(Available records begins)

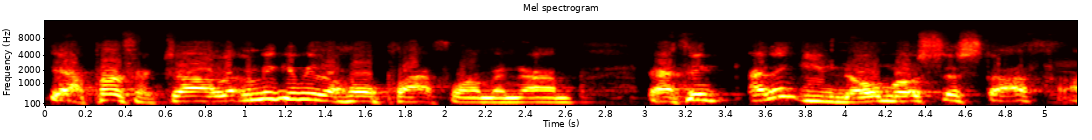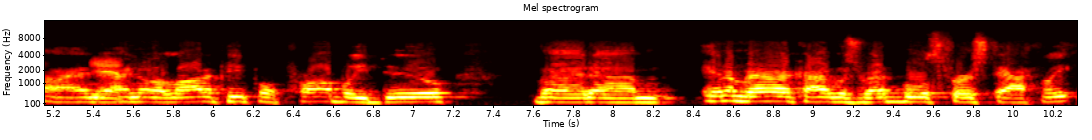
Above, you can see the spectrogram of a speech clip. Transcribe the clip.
Yeah, perfect. Uh, let, let me give you the whole platform, and um, I think I think you know most of this stuff. I, Yeah. I know a lot of people probably do, but um, in America, I was Red Bull's first athlete.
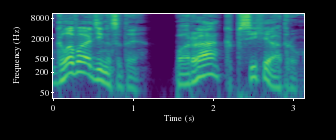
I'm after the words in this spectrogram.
Глава 11. Пора к психиатру.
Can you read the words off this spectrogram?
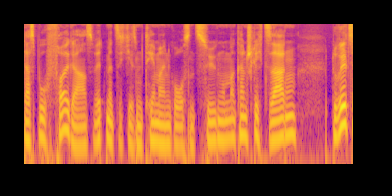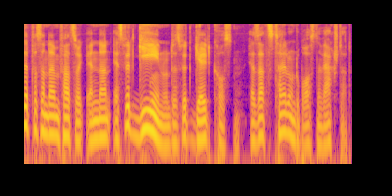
Das Buch Vollgas widmet sich diesem Thema in großen Zügen und man kann schlicht sagen, du willst etwas an deinem Fahrzeug ändern, es wird gehen und es wird Geld kosten, Ersatzteile und du brauchst eine Werkstatt.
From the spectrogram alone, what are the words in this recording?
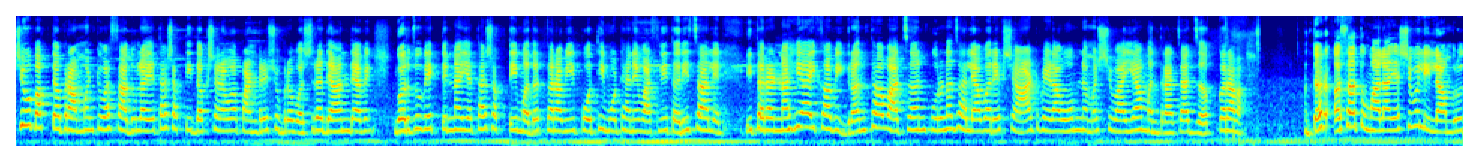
शिवभक्त ब्राह्मण किंवा साधूला यथाशक्ती दक्षिणा व पांढरे शुभ्र वस्त्र ध्यान द्यावे. गरजू व्यक्तींना यथाशक्ती मदत करावी. पोथी मोठ्याने वाचली तरी चालेल. इतरांनाही ऐकावी. ग्रंथ वाचन पूर्ण झाल्यावर एकशे आठ वेळा ओम नम शिवाय या मंत्राचा जप करावा. तर असं तुम्हाला या शिवलीला अमृत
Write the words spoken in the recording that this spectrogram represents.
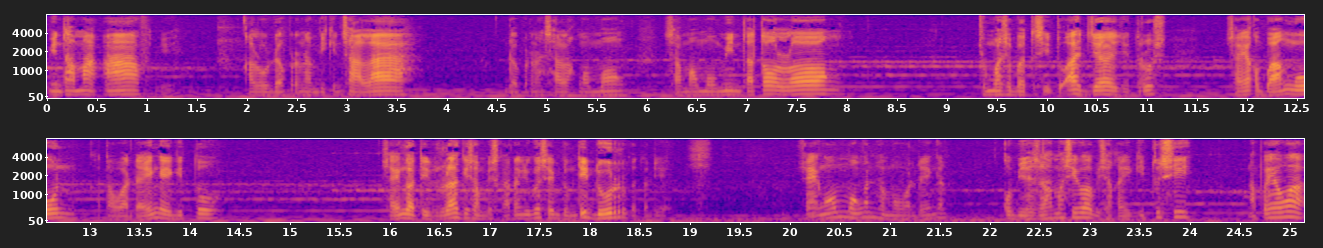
minta maaf. Kalau udah pernah bikin salah udah pernah salah ngomong sama mau minta tolong. Cuma sebatas itu aja aja. Terus saya kebangun kata Wadayeng kayak gitu. Saya nggak tidur lagi sampai sekarang juga saya belum tidur kata dia. Saya ngomong kan sama Wadayeng kan kok biasa sama sih wa bisa kayak gitu sih. Apa ya wa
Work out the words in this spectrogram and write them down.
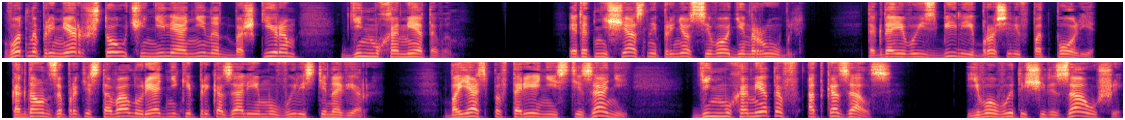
Вот, например, что учинили они над башкиром Динмухаметовым. Этот несчастный принес всего один рубль. Тогда его избили и бросили в подполье, когда он запротестовал, урядники приказали ему вылезти наверх. Боясь повторения истязаний, День Мухаметов отказался. Его вытащили за уши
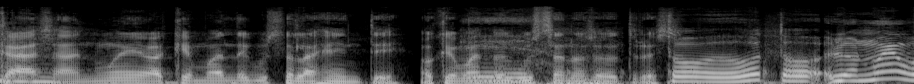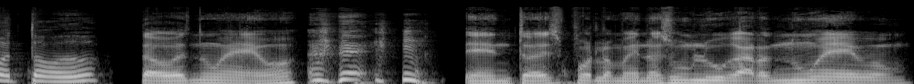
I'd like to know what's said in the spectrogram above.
casa nueva. ¿Qué más le gusta a la gente? ¿O qué más nos Eh, gusta a nosotros? Todo, todo, lo nuevo, todo. Todo es nuevo. Entonces, por lo menos un lugar nuevo.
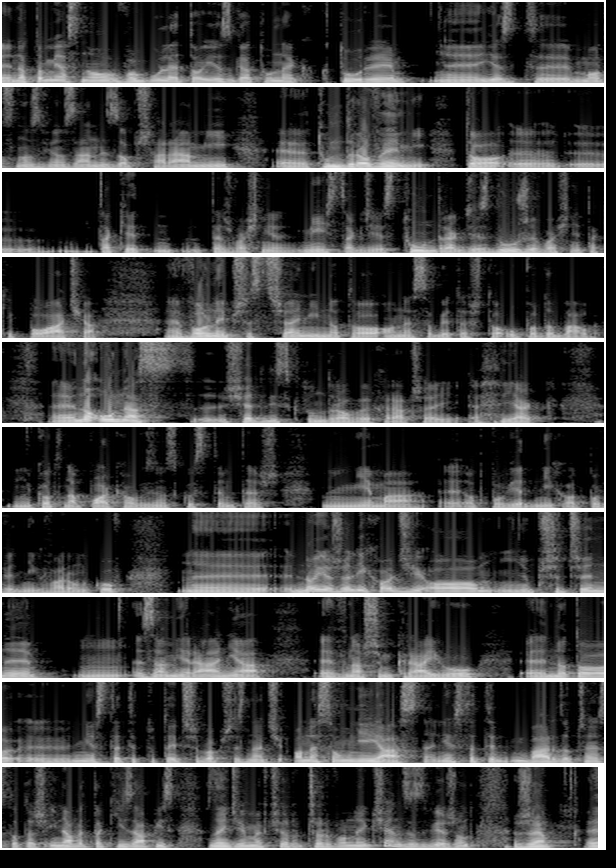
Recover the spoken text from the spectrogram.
Natomiast no, w ogóle to jest gatunek, który jest mocno związany z obszarami tundrowymi. To takie też właśnie miejsca, gdzie jest tundra, gdzie jest duże właśnie takie połacia. E, wolnej przestrzeni, no to one sobie też to upodobały. E, no u nas e, siedlisk tundrowych raczej jak kot napłakał, w związku z tym też nie ma odpowiednich, odpowiednich warunków. No jeżeli chodzi o przyczyny zamierania w naszym kraju, no to e, niestety tutaj trzeba przyznać, one są niejasne. Niestety bardzo często też i nawet taki zapis znajdziemy w Czerwonej Księdze Zwierząt, że e,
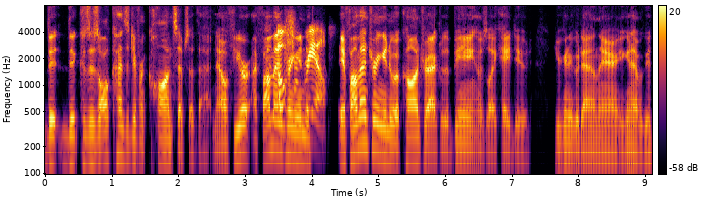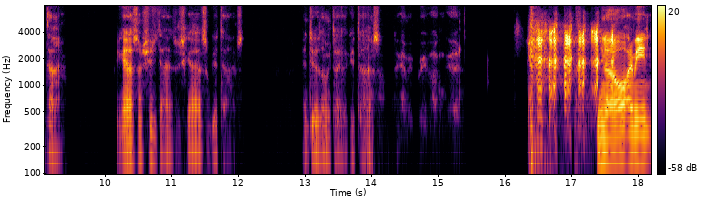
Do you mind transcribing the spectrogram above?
The, because there's all kinds of different concepts of that. Now, if you're if I'm oh entering for into real if I'm entering into a contract with a being who's like, hey, dude, you're gonna go down there, you're gonna have a good time. You're gonna have some shitty times, but you're gonna have some good times. And dude, let me tell you, the good times they're gonna be pretty fucking good. You know, I mean,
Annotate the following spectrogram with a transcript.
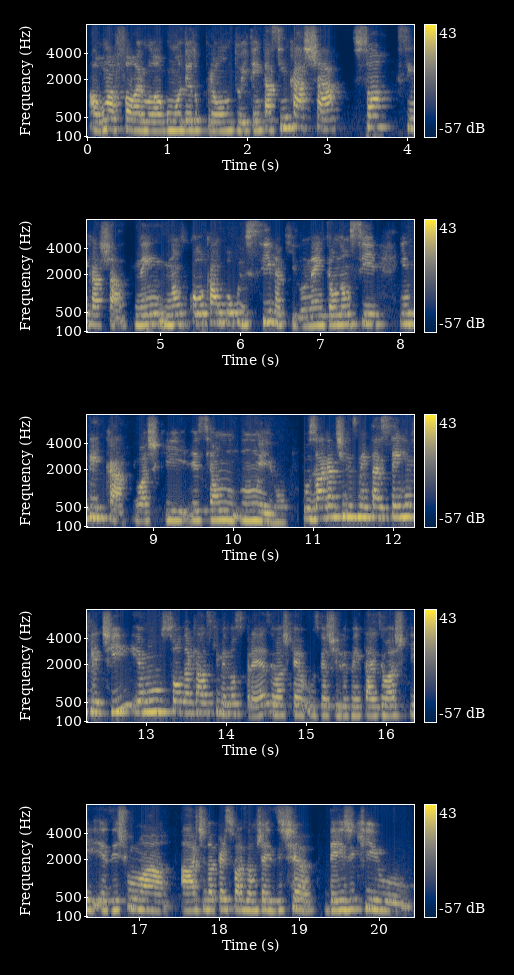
alguma fórmula, algum modelo pronto e tentar se encaixar só se encaixar, nem não colocar um pouco de si naquilo, né? Então não se implicar. Eu acho que esse é um, um erro. Usar gatilhos mentais sem refletir, eu não sou daquelas que menospreza, eu acho que é, os gatilhos mentais, eu acho que existe uma a arte da persuasão já existe desde que o,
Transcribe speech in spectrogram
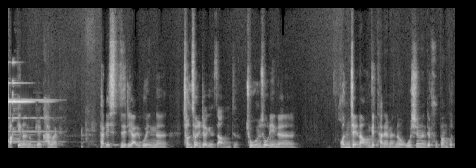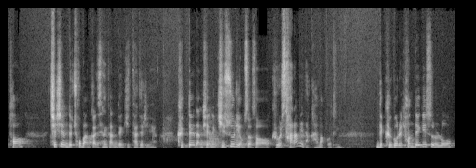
바퀴는 넘게 감아야 돼요. 기타리스트들이 알고 있는 전설적인 사운드, 좋은 소리는 언제 나온 기타냐면은 50년대 후반부터 70년대 초반까지 생산된 기타들이에요. 그때 당시에는 기술이 없어서 그걸 사람이 다 감았거든요. 근데 그거를 현대 기술로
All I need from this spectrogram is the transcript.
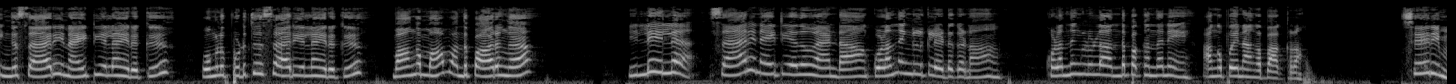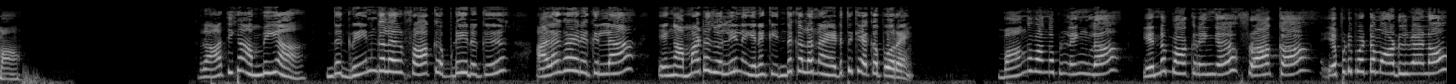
இங்க சாரி நைட்டி எல்லாம் இருக்கு. உங்களுக்கு பிடிச்ச சாரி எல்லாம் இருக்கு. வாங்கம்மா வந்து பாருங்க. இல்ல இல்ல. சாரி நைட்டி எதுவும் வேண்டாம். குழந்தைங்களுக்கு எடுக்கணும். குழந்தைங்களுள்ள அந்த பக்கம் தானே? அங்க போய் நாங்க பாக்குறோம். சரிம்மா. ராதிகா அம்பியா இந்த கிரீன் கலர் ஃப்ராக் எப்படி இருக்கு? அழகா இருக்குல்ல? எங்க அம்மாட்ட சொல்லி நான் எனக்கு இந்த கலர் நான் எடுத்து கேட்க போறேன். வாங்க வாங்க பிள்ளைங்களா. என்ன பாக்குறீங்க? ஃப்ராக்கா எப்படிப்பட்ட மாடல் வேணும்?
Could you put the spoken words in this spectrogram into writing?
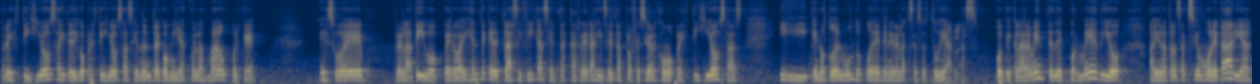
prestigiosa, y te digo prestigiosa haciendo entre comillas con las manos porque eso es relativo, pero hay gente que clasifica ciertas carreras y ciertas profesiones como prestigiosas y que no todo el mundo puede tener el acceso a estudiarlas, porque claramente de por medio hay una transacción monetaria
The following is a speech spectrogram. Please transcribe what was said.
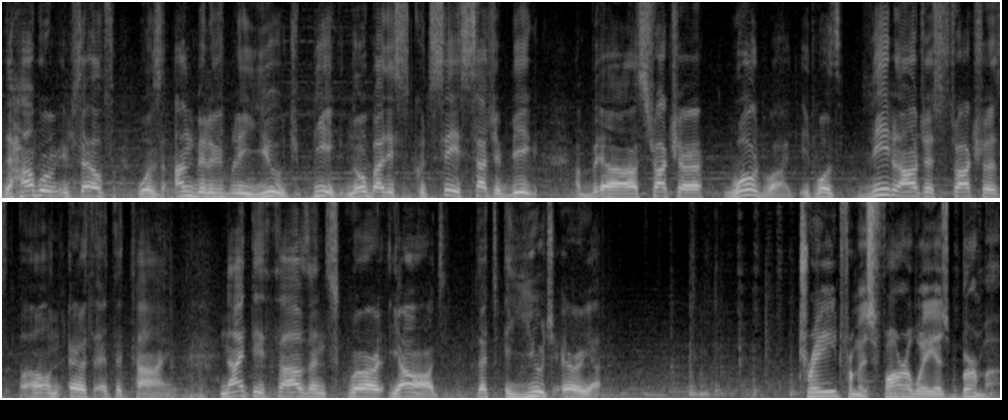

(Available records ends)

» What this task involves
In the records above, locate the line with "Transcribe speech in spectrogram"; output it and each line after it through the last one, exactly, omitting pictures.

» Written solution
Transcribe speech in spectrogram
바퀴는 넘게 감아야 돼요. 기타리스트들이 알고 있는 전설적인 사운드, 좋은 소리는 언제 나온 기타냐면은 50년대 후반부터 70년대 초반까지 생산된 기타들이에요. 그때 당시에는 기술이 없어서 그걸 사람이 다 감았거든요. 근데 그거를 현대 기술로
All I need from this spectrogram is the transcript.
இங்க சாரி நைட்டி எல்லாம் இருக்கு. உங்களுக்கு பிடிச்ச சாரி எல்லாம் இருக்கு. வாங்கம்மா வந்து பாருங்க. இல்ல இல்ல. சாரி நைட்டி எதுவும் வேண்டாம். குழந்தைங்களுக்கு எடுக்கணும். குழந்தைங்களுள்ள அந்த பக்கம் தானே? அங்க போய் நாங்க பாக்குறோம். சரிம்மா. ராதிகா அம்பியா இந்த கிரீன் கலர் ஃப்ராக் எப்படி இருக்கு? அழகா இருக்குல்ல? எங்க அம்மாட்ட சொல்லி நான் எனக்கு இந்த கலர் நான் எடுத்து கேட்க போறேன். வாங்க வாங்க பிள்ளைங்களா. என்ன பாக்குறீங்க? ஃப்ராக்கா எப்படிப்பட்ட மாடல் வேணும்?
Could you put the spoken words in this spectrogram into writing?
prestigiosa, y te digo prestigiosa haciendo entre comillas con las manos porque eso es relativo, pero hay gente que clasifica ciertas carreras y ciertas profesiones como prestigiosas y que no todo el mundo puede tener el acceso a estudiarlas, porque claramente de por medio hay una transacción monetaria
The following is a speech spectrogram. Please transcribe what was said.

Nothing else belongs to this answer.